Local Sugar Cane Cola

I grew up with cola and soft drinks sweetened with actual sugar (from actual sugar cane), as opposed to the overly sweet high fructose corn syrup used here. While I have never been a real fan of the cola flavor, I especially detest cola drinks in this country.

Every so often we have gotten a bottle of Mexican Coca-Cola from a local restaurant, just to taste the difference. When we do, it brings back memories of growing up overseas, and I invariably think, this is what coke is supposed to taste like.

Well, the other day, at our local food cooperative ((Our local food coop is The Community Mercantile, in Lawrence, KS.)), I found this:

Lost Trail Sugar Cane Cola
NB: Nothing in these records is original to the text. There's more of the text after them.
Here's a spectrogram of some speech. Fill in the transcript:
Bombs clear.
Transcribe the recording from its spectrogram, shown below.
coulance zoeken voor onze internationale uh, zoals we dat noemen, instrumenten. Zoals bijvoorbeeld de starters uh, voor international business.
Made in KS It is the real deal. Expensive, yes, but no moreso than your Jones Soda or your Extra Ginger Brew. It tastes like cola should. And, it is made just about sixty miles from here, in Louisburg, KS (where, incidentally, my wife’s uncle lives). The Louisburg Cider Mill ((The Louisburg Cider Mill, in Louisburg, KS, has a pretty impressive web site.)) is mostly an apple cider and root beer brewer (and aren’t those a dime a dozen nowadays) but they also make this stuff.

Now, there’s a lot of stuff out there about high fructose corn syrup ((High Fructose Corn Syrup at Wikipedia, not a bad article but a little left of center.)), the sugar lobby ((Sugar at Wikipedia, though this is an cautionary exercise in Wikipediating… wow this article is a mess.)), and sugar alternatives ((Stevia, a sugar alternative at Wikipedia. Pretty interesting, especially the part about Cargill and Coca-Cola.)). The health foodies have their angle, the naftites have their angle, industry has their angle, even the Japanese have their angle. The politics are fascinating, too ((Sugar in the 2007 Farm Bill, skip down to the section on sugar.)).
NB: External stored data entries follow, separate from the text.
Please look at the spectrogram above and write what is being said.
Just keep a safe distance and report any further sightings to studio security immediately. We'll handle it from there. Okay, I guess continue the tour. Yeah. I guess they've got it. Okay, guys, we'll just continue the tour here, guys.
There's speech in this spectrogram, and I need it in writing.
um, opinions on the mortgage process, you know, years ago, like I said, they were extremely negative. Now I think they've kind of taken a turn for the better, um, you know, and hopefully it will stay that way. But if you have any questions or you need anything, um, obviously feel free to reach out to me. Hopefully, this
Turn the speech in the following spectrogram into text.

I’m not going to get into it, except to say this: I like the idea of actual sugar. And, it tastes better, too. So there.

Turning parsley into butterflies
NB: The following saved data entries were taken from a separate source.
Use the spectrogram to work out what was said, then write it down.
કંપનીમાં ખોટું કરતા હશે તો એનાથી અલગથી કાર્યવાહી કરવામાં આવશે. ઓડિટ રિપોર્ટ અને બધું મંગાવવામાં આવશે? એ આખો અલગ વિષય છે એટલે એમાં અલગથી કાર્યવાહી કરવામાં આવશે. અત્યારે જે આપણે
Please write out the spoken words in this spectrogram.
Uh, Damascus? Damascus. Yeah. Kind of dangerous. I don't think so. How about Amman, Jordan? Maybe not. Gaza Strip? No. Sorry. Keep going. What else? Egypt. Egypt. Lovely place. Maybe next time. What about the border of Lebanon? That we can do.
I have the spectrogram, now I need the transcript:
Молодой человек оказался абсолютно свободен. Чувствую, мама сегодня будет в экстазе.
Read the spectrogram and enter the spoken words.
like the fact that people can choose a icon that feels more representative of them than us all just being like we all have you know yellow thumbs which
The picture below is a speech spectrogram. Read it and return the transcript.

First one out

A few weeks back, we noticed the fattest, coolest looking caterpillar (or “calerpitter” as our four-year-old calls them) on our Italian parsley. We’d decided to grow the parsley because it was easy and cheap, and once we put it in pots on the deck (away from the bunnies) it flourished. The caterpillar was so cool, we did a bunch of research (they are swallowtail butterfly caterpillars, and they love parsley) and had just decided to build a caterpillar cage when… it disappeared. (Eaten by a bird, we think.)

Never fear, the three pots of parsley had plenty of caterpillars hatching on them. In a few days, all three pots were down to nubs, and there were five or eight or fifteen caterpillars on them. So we put the cage together (two pie plates, some small-hole mesh, baby food jars with water and parsley, and some sticks for cocooning), put it on our screened in porch, and started moving caterpillars. We started with just two, but eventually felt for the little guys on their parsley sticks, and moved ten more into shelter.

We’ve been feeding them, cleaning their cage, watching them, and moving the chrysalises out to a pot where the butterflies would have enough room to dry their wings.

And today, the first of them hatched. Once she starts to flutter about, we’ll have to corral her and let her out of the porch, where she can try to find more parsley (good luck) or get eaten by a bird.